→ **WHAT TO WORK ON**: Gather, from the data below, each line in which the word "none" occurs.

→ **MATERIALS PROVIDED**:
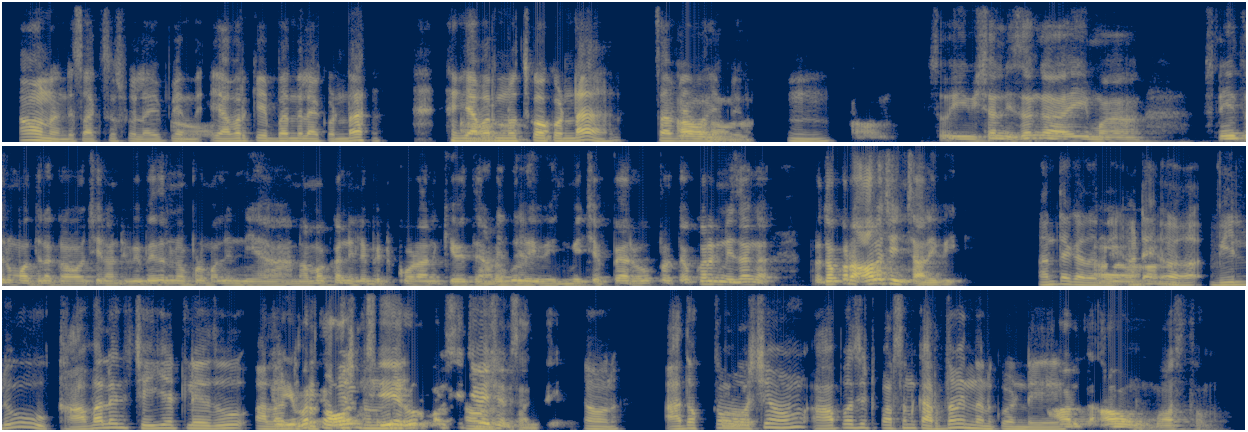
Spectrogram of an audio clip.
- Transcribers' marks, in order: in English: "సక్సెస్‌ఫుల్"; chuckle; in English: "సో"; tapping; in English: "సిట్యుయేషన్"; in English: "సిట్యుయేషన్స్"; in English: "సో"; in English: "ఆపోజిట్ పర్సన్‌కి"
- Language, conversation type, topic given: Telugu, podcast, మధ్యలో విభేదాలున్నప్పుడు నమ్మకం నిలబెట్టుకోవడానికి మొదటి అడుగు ఏమిటి?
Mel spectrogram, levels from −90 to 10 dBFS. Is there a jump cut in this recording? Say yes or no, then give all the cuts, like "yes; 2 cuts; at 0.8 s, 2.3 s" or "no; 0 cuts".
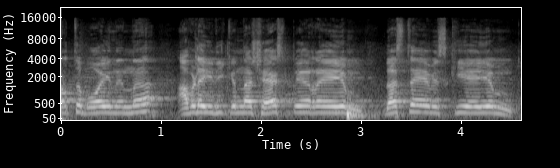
no; 0 cuts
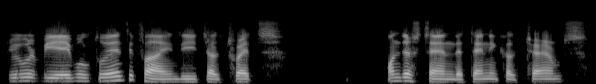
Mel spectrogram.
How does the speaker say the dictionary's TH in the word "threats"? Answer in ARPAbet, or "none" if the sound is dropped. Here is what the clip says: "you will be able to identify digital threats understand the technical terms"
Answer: T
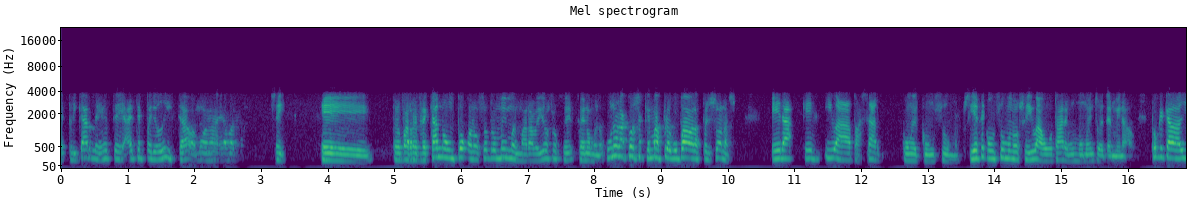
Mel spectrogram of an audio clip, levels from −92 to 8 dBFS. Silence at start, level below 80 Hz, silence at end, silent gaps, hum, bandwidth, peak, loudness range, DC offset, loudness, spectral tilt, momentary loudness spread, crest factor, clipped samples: 0 s; -80 dBFS; 0 s; none; none; 4 kHz; -10 dBFS; 3 LU; under 0.1%; -30 LUFS; -4 dB/octave; 12 LU; 20 dB; under 0.1%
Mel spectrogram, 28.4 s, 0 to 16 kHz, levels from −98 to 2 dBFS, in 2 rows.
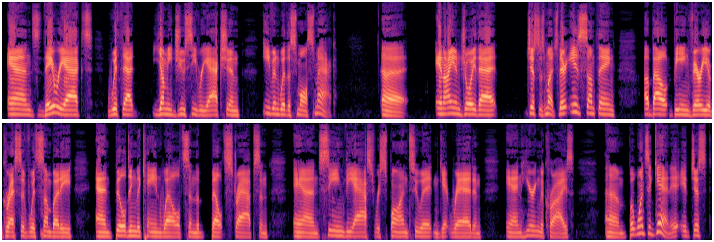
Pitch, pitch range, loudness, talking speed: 145 Hz, 125-160 Hz, -18 LUFS, 130 wpm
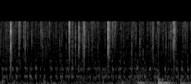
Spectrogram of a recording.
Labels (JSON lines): {"label": "anthrophony, mechanical", "recorder": "SoundTrap 300"}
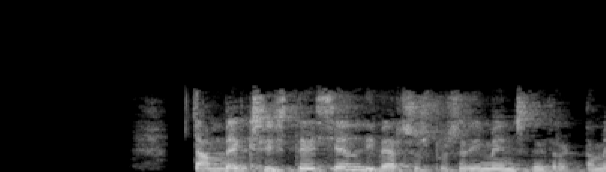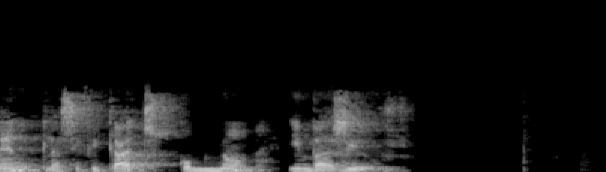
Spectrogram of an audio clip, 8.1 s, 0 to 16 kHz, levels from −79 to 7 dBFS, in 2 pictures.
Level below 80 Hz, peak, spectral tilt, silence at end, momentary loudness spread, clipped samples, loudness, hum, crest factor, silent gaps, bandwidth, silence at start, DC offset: -60 dBFS; 0 dBFS; -4.5 dB/octave; 1.4 s; 8 LU; under 0.1%; -17 LUFS; none; 18 dB; 1.13-1.19 s; 8.2 kHz; 1 s; under 0.1%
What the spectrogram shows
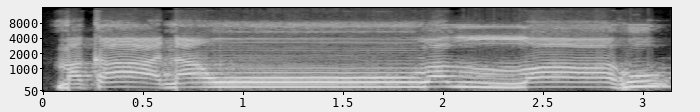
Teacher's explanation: اگر ملا کے پڑھیں گے تو ادغام یرملون ہوگا، تو پھر پڑھا جائے گا مکانا واللہ، غنہ کیا جائے گا 1 الف کی مقدار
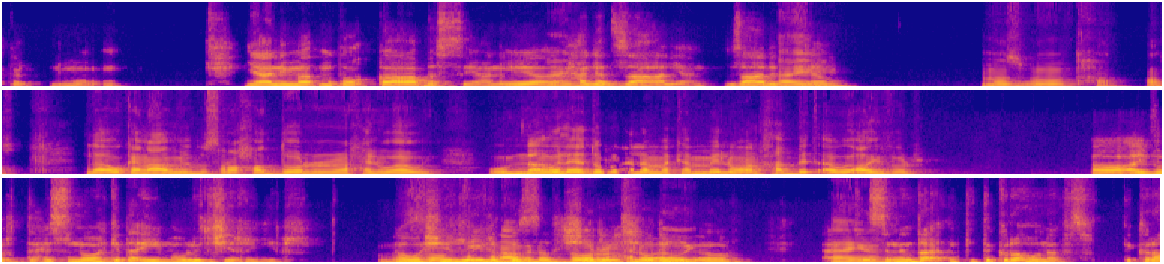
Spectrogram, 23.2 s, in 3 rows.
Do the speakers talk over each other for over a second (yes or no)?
yes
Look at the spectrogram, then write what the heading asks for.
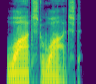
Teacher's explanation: d but it's not a du it's a t watched watched when you have a CH and an ed it's going to be CHT · When you have a CH and an ED, it's going to be CHT. Okay, and make sure you don't say washed. · People forget the ED on the end. Sometimes people do it like watch D, do it with a D, but it's not a duh, it's a T.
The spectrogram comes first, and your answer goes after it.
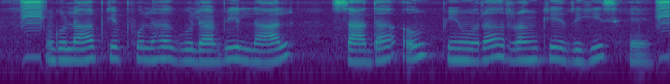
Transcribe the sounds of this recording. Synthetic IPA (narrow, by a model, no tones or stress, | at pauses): ɡʊlaːbkepʰʊlɦəɡʊlaːbilaːl | saːd̪aʔɔːpijõːɾaɾə̃ŋɡkeɾɪɦɪshɛ̰ː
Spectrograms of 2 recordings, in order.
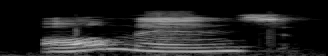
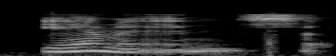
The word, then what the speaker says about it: almond: Not that I've ever met anybody that says tomato, but almonds or ammons. I do hear the difference there.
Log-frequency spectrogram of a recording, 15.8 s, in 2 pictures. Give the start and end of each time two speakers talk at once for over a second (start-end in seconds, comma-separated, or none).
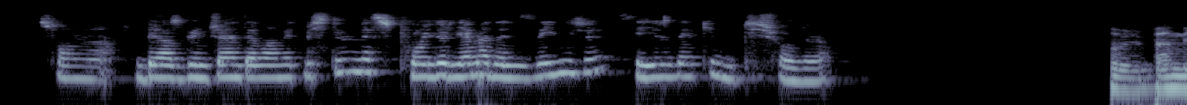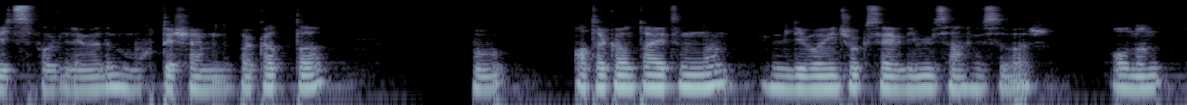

→ **EXPECTED ANSWER**:
How does the speaker say the dictionary's TH in the word "threats"? Answer in ARPAbet, or "none" if the sound is dropped. Here is what the clip says: "you will be able to identify digital threats understand the technical terms"
Mel spectrogram of an audio clip, levels from −92 to 8 dBFS. Silence at start, level below 80 Hz, silence at end, silent gaps, hum, bandwidth, peak, loudness range, DC offset, loudness, spectral tilt, momentary loudness spread, crest factor, clipped samples: 0 s; -80 dBFS; 0 s; none; none; 4 kHz; -10 dBFS; 3 LU; under 0.1%; -30 LUFS; -4 dB/octave; 12 LU; 20 dB; under 0.1%
Level below 80 Hz, peak, spectral tilt, silence at end, momentary loudness spread, clipped samples, loudness, hum, crest factor, silent gaps, bandwidth, silence at start, DC offset: -60 dBFS; 0 dBFS; -4.5 dB/octave; 1.4 s; 8 LU; under 0.1%; -17 LUFS; none; 18 dB; 1.13-1.19 s; 8.2 kHz; 1 s; under 0.1%
Log-frequency spectrogram of a recording, 15.8 s, in 2 pictures. Give the start and end of each time two speakers talk at once for over a second (start-end in seconds, comma-separated, or none).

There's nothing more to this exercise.